The plan put forward in the utilities IRP must recognize this unique industry’s demand and address it in a way that meets their obligation to serve power over the next 15 years while promoting reasonable prices, reliable service, energy independence, and environmental quality. That means shifting the cost of infrastructure and additional power generation to the industry requiring these massive increases so that it does not fall on ratepayers creating unreasonable increases in price, meeting the requirements of the VCEA and broader climate policy goals, avoiding over-reliance on other states and utility areas for power generation, and ensuring continued reliable service for existing customers.
In conclusion we believe the Dominion IRP as submitted should be rejected in full. We ask that the SCC request two things. First, an independent analysis showing multiple scenarios is needed that factors in more information about local land use approvals and power demands at full buildout for data centers along with market and technology trends in this industry. Second, a plan for the 15 year planning horizon that is in line with the state law and policies, appropriately allocates the cost of the unique power demands of the data center industry, and promotes reasonable prices, reliable service, energy independence, and environmental quality. Ratepayers should not be asked to subsidize this massive infrastructure expansion to support a single industry, especially without the utility or the state having a full understanding of what that expansion could actually entail or how speculative it might be. Virginians should not be asked to endure the burden of this additional infrastructure and forfeit commitments to climate goals to allow a plan that does include a single option that does not conflict with the Virginia Clean Economy Act. The SCC and the utility have an obligation to develop an accurate forecast and adopt a plan that reflects the state’s policies and laws and protects ratepayers from excessive risks, costs, and environmental impacts.
The explosive growth of the data center industry represents a major challenge to achieving a clean energy future in Virginia.
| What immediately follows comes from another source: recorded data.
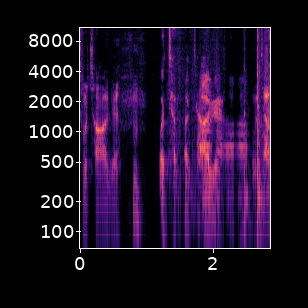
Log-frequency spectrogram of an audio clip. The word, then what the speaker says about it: Watauga: make you solo bro watuga Watauga nope wait how do you pronounce no nobody got it right it's Wataga what's up that sounds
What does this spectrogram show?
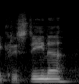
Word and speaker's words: Christine: For those of you just joining us, and Christina spells the name Christine, and the Germans just pronounce the E. So I say Christina, and it sounds like Christina, but she spells the name Christine.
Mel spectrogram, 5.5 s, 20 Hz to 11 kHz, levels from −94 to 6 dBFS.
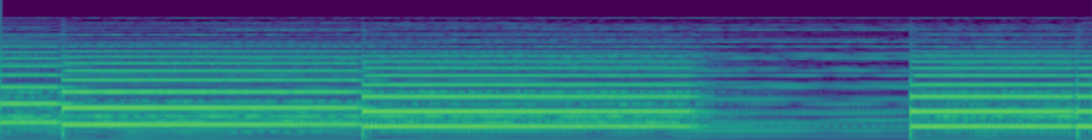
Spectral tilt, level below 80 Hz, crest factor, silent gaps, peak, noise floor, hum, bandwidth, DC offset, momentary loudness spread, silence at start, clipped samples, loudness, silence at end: -5 dB/octave; -62 dBFS; 14 dB; none; -6 dBFS; -38 dBFS; none; 7.4 kHz; 0.3%; 19 LU; 0 s; under 0.1%; -18 LUFS; 0 s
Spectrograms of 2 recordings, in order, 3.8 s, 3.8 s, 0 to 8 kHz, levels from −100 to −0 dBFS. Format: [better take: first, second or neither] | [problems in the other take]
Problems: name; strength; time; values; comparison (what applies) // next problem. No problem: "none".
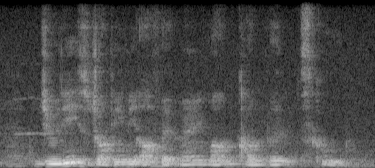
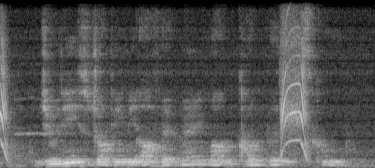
first | background sound (Drill); 8 dB below the speech // room echo; dies away in 0.2 s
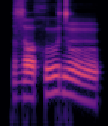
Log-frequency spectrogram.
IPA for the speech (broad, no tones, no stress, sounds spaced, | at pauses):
z ɔ x u d ũː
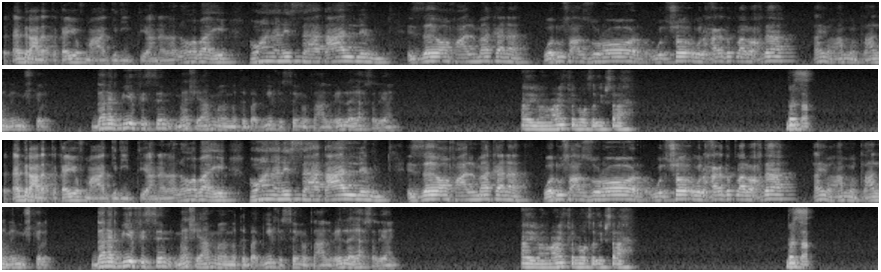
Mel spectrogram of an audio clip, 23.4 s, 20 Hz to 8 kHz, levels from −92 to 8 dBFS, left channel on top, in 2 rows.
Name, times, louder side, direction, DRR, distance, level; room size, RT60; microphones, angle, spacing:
voice 1, 0.0-12.3 12.9-17.0 22.1-22.4, right 4 dB, 80° right, 0.6 m, -25 dB
voice 2, 18.6-20.1 22.1-22.4, equal, 40° right, 1.0 m, -23 dB
8.6 x 5.2 x 2.4 m
head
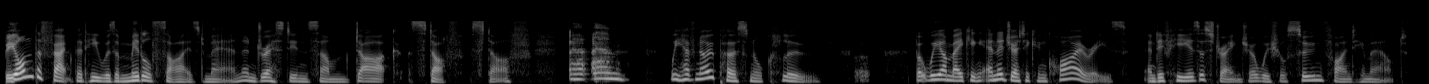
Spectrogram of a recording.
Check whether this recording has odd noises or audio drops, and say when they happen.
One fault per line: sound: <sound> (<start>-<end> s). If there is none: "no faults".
sound: throat clearing (5.7-6.3 s)
sound: laugh (8.5-8.7 s)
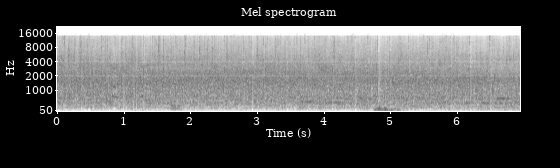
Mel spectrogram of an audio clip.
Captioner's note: applause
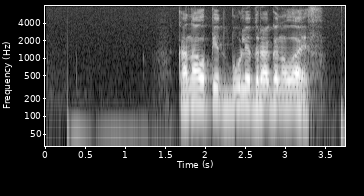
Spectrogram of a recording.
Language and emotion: Russian, neutral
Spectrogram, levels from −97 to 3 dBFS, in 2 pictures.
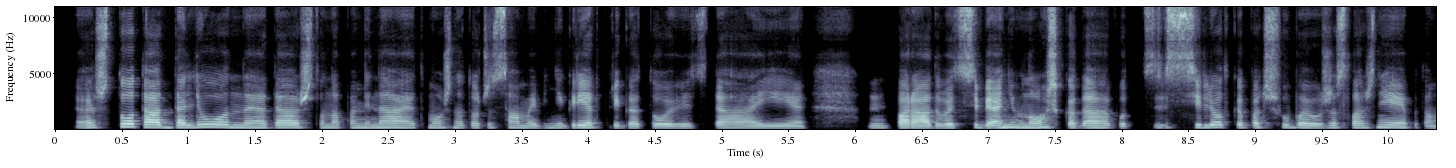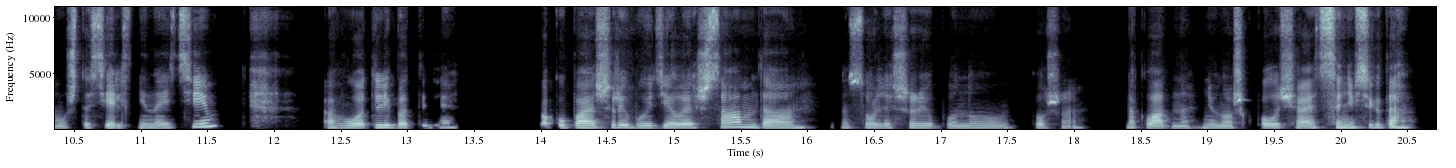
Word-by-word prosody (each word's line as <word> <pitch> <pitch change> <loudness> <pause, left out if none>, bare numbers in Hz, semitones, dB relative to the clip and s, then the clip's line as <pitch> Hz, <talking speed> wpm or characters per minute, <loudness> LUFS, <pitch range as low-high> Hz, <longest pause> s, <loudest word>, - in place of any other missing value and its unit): э, 200 - -3
что-то 240 +1 +5
отдаленное, 205 -1 +1
да, 195 0 +2
что 195 -1 +1
напоминает. 185 0 -3
Можно 180 -1 -7
тот 175 0 -7
же 175 - -8
самый 175 -2 +1
винегрет 175 +3 -1
приготовить, 165 -2 -4
да, 170 -1 -2
и, 155 0 -4 0.5
м, 170 0 -11
порадовать 165 0 +4
себя 180 +1 +5
немножко, 195 -1 +1
да. 180 0 +1
Вот 170 0 -8
с 190 -1 -9
"селедкой 210 +2 +4
под 190 -1 -4
шубой" 190 -2 -1
уже 180 +2 -4
сложнее, 185 +2 -1
потому 160 -1 -10
что 170 +1 -4
сельдь 175 0 0
не 175 - -7
найти, 175 +10 -1 0.9
вот. 175 -1 -1
Либо 200 -3 +2
ты 175 +2 -14 0.8
покупаешь 185 0 +2
рыбу 205 -4 -1
и 170 - -4
делаешь 170 -1 +2
сам, 215 0 +1
да, 170 0 -1 0.3
насолишь 175 -1 -2
рыбу, 170 -2 -6
но, 170 0 -10 0.2
тоже 170 +2 -3 0.3
накладно 160 -3 -1
немножко 165 -2 -2
получается, 170 +3 +4
не 185 0 -1
всегда, 195 +1 +1
180 Hz, 140 wpm, -23 LUFS, 170-190 Hz, 0.9 s, что-то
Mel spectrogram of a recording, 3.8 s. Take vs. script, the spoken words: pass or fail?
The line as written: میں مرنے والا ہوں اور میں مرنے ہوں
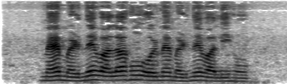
fail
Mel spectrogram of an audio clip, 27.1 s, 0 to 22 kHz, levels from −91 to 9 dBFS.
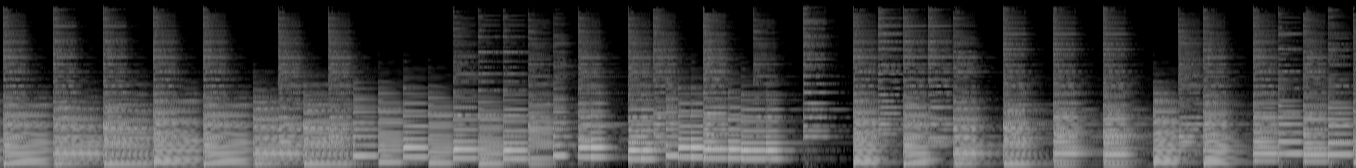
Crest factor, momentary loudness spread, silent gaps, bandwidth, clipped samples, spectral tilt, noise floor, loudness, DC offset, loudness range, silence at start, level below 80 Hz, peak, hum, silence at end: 16 dB; 9 LU; none; 19 kHz; under 0.1%; -6 dB/octave; -57 dBFS; -30 LUFS; under 0.1%; 4 LU; 0 s; -50 dBFS; -14 dBFS; none; 0 s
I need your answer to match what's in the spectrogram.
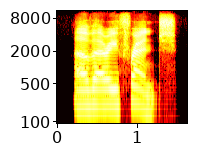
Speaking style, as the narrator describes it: Karina said dryly

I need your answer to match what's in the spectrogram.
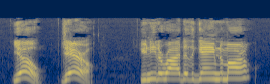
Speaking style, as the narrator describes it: Andy yelled across the gym

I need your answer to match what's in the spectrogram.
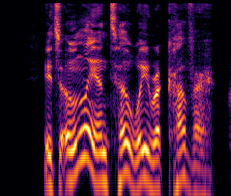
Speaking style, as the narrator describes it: cried Holloway

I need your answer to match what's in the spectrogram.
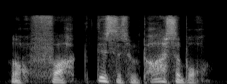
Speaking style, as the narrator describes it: Pinto gasped

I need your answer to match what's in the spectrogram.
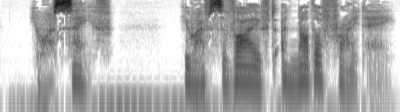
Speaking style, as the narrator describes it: he whispers into her ear

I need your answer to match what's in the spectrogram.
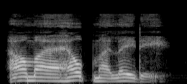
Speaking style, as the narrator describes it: he asked in a raspy voice

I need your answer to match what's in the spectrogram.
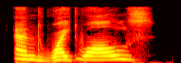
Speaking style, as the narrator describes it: asked Butterwell with quavering voice

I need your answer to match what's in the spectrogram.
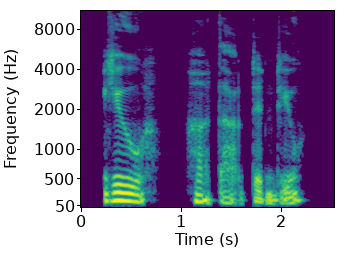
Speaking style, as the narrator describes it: He asked quietly

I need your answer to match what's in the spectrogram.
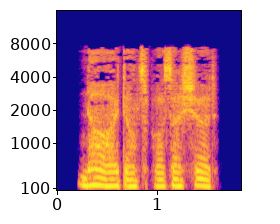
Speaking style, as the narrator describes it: murmured

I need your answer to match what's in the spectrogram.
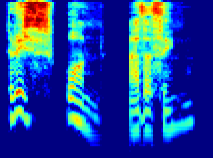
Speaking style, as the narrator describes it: he said quietly

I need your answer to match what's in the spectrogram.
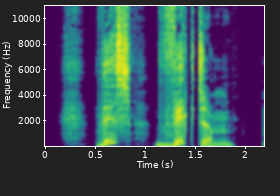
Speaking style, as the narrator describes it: my mother says, her voice hot

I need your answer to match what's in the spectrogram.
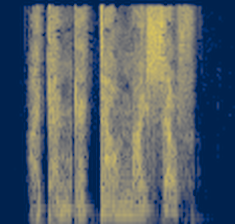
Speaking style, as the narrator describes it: the mage hissed

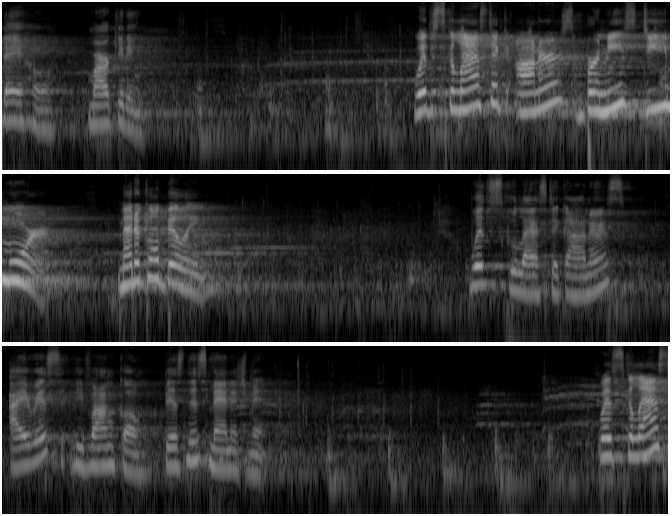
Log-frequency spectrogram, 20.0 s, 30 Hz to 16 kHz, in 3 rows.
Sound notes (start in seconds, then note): 2.6 audience cheering; 10.6 audience cheering; 18.4 audience applauding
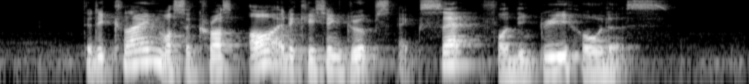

Learn more about PEC’s policy platform on data centers at pecva.org/datacenters →